  • Ish Smith was a pleasant surprise, especially in the first half. His speed allowed him to come up with a number of loose balls in space as well as breakdown the Warriors defense. Considering the knock on him is a lack of a credible jumper, his offense will be more than adequate. Even if he can't live from the perimeter, his ability to get inside and convert (5-5 from inside the restricted area) was a welcome sight as well as finding open teammates. So much so, I wouldn't be surprised to hear news he is supplanting Nate Robinson (19 minutes, 0 points, -21 +/-)  on the depth chart as soon as tomorrow.
  • Dante Cunningham started off the game more aggressive offensively than I can ever recall. Several times early in the game, he drove from the perimeter to the restricted area. Once the Warriors awoke from their amazement, he knocked down several three-point attempts. The bad news? He had to leave the game after a bad collision with Andrew Bogut.
  • Alonzo Gee rocked the rim with several impressive dunks and finished with a very efficient 8 points, 5 rebounds and 3 steals. If Cunningham isn't able to go tomorrow against the Blazers, look for Gee to draw the start. If Luke Babbitt is unable to go again, Gee is going to get all the minutes he can handle at small forward.
  • Anthony Davis normally finds himself a lot higher in the game notes section. Tonight is that rare and unfortunate exception. For whatever reason, he just didn't have it. From his offense to his hustle to his defense, it was all out of sorts. For the first time in his career, I really think he felt the pressure of the moment. We've all witnessed Davis shoot free throws before, and tonight's 4-9 start from the charity stripe, clearly indicated he was mentally not in the game.
  • Eric Gordon looked like the 2015 version of himself: he had difficulty getting off good shots inside the paint, getting to the free throw line or making shots off the move. Just like with Davis, let's give him a one game reprieve. During preseason, he was stronger and more sure of himself. I guess we should probably include Ryan Anderson in this group as well.

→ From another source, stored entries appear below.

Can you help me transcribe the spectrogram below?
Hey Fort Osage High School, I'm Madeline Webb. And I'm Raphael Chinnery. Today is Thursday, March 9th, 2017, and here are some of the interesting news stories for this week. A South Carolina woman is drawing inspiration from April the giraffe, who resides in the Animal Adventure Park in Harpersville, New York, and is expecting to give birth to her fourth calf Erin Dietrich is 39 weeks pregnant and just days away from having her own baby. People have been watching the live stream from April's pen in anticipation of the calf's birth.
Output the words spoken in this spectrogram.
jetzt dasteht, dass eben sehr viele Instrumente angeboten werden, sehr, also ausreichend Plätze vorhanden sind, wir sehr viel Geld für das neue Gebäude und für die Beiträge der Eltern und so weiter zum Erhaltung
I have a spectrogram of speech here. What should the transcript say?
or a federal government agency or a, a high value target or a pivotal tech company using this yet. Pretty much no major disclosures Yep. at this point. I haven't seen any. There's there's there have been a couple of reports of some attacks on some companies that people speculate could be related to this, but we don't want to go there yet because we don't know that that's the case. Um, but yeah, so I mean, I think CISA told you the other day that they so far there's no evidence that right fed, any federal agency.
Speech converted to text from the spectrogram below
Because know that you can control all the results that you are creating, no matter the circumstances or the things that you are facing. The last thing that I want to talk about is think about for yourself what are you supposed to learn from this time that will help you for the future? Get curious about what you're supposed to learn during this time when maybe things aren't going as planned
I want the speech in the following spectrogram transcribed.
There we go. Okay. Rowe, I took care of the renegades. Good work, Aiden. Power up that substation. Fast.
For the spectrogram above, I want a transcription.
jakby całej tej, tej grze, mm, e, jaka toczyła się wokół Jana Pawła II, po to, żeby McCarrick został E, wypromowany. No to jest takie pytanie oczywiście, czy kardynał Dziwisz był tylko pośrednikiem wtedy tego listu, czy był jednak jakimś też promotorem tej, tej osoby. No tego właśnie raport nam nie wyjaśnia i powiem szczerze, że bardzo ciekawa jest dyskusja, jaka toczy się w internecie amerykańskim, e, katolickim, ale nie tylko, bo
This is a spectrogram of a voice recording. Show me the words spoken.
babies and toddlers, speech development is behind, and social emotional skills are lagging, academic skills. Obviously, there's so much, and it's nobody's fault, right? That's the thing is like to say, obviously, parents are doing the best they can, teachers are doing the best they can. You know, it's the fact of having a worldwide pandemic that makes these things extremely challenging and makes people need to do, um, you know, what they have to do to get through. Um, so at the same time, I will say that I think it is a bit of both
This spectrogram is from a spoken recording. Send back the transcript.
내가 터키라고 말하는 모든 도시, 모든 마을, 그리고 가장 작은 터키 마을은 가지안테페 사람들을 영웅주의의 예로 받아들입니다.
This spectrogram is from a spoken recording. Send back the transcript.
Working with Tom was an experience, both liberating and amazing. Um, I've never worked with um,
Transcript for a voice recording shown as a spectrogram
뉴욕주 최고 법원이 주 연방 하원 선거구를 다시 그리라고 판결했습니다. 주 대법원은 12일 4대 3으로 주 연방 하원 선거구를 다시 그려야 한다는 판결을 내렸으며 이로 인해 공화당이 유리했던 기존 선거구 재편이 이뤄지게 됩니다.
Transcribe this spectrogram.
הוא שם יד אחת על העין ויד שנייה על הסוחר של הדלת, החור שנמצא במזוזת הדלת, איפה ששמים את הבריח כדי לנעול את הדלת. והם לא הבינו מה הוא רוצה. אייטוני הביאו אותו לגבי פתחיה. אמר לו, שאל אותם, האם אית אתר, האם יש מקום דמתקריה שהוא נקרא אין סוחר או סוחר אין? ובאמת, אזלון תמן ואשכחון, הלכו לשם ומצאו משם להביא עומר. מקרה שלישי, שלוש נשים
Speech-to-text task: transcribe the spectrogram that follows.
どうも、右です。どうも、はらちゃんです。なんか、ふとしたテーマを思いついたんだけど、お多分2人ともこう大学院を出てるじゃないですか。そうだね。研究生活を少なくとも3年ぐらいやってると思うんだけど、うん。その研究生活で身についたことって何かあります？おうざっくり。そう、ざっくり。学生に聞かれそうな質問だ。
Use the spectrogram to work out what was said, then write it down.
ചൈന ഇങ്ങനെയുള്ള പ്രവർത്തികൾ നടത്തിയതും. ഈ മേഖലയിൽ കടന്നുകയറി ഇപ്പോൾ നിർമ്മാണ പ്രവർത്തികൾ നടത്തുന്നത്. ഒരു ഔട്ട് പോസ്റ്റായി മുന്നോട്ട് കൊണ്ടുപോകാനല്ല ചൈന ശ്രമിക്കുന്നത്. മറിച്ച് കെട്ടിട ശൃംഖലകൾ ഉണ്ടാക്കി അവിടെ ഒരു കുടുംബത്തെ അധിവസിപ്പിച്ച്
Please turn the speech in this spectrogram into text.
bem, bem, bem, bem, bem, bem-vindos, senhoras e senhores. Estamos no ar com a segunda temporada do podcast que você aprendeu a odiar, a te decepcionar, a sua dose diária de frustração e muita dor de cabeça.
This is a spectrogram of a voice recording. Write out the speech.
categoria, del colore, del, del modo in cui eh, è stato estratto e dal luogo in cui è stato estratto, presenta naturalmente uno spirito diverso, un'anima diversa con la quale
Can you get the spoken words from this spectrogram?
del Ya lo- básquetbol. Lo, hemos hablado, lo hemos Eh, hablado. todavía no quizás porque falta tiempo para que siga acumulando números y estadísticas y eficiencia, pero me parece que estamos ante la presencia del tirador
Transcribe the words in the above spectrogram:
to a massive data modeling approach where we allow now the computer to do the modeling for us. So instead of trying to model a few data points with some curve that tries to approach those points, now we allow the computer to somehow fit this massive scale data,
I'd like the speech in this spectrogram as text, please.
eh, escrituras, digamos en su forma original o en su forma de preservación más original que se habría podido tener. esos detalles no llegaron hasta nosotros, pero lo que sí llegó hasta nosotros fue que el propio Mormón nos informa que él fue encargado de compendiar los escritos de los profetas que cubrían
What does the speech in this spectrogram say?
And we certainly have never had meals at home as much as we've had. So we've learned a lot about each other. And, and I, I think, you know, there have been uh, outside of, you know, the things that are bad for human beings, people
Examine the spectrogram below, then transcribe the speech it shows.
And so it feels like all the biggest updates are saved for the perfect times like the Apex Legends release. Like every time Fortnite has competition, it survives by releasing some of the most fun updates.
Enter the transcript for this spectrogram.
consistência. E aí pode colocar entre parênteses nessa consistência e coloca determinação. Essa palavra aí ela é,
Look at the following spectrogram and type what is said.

The Pelicans, especially the still-standing stars of this team, need to shake off tonight's bad loss because their next game is in less than 24 hours in Portland. Although the Blazers lost most of their star power this past off-season, New Orleans cannot take them for granted, not with the way they looked on the floor at the Oracle. The Moda Center is another difficult place to play, and with facing another opponent's home opener, the Pelicans are going to get the Blazers best shot.

Fortunately, New Orleans will be with the services of Jrue Holiday. Although he'll be limited to around 20 minutes of action, he should help the team find some of the necessary footing. Without a doubt, Davis is probably going to come out like gangbusters, resolute to prove the game against the Warriors was a bad anomaly.

Let's just hope, though, that Dante Cunningham is not going to miss much if any time. Otherwise, the Pelicans could be staring square in the face at a hardship exemption with Omer Asik, Quincy Pondexter, Norris Cole, Tyreke Evans and Luke Babbitt sidelined.

To acquire a hardship exception, which allows a team to exceed the 15-man maximum roster, four players must miss at least three consecutive games and be out a minimum of an additional two weeks. An independent league physician has to grant the waiver based on the estimated timetables of all the players.

Early last season, the Oklahoma City Thunder took a hardship exemption, and coincidentally signed Ish Smith after they lost a slew of players including Russell Westbrook, Kevin Durant, Anthony Morrow and Jeremy Lamb. We all know how their season turned out. Playoff-less.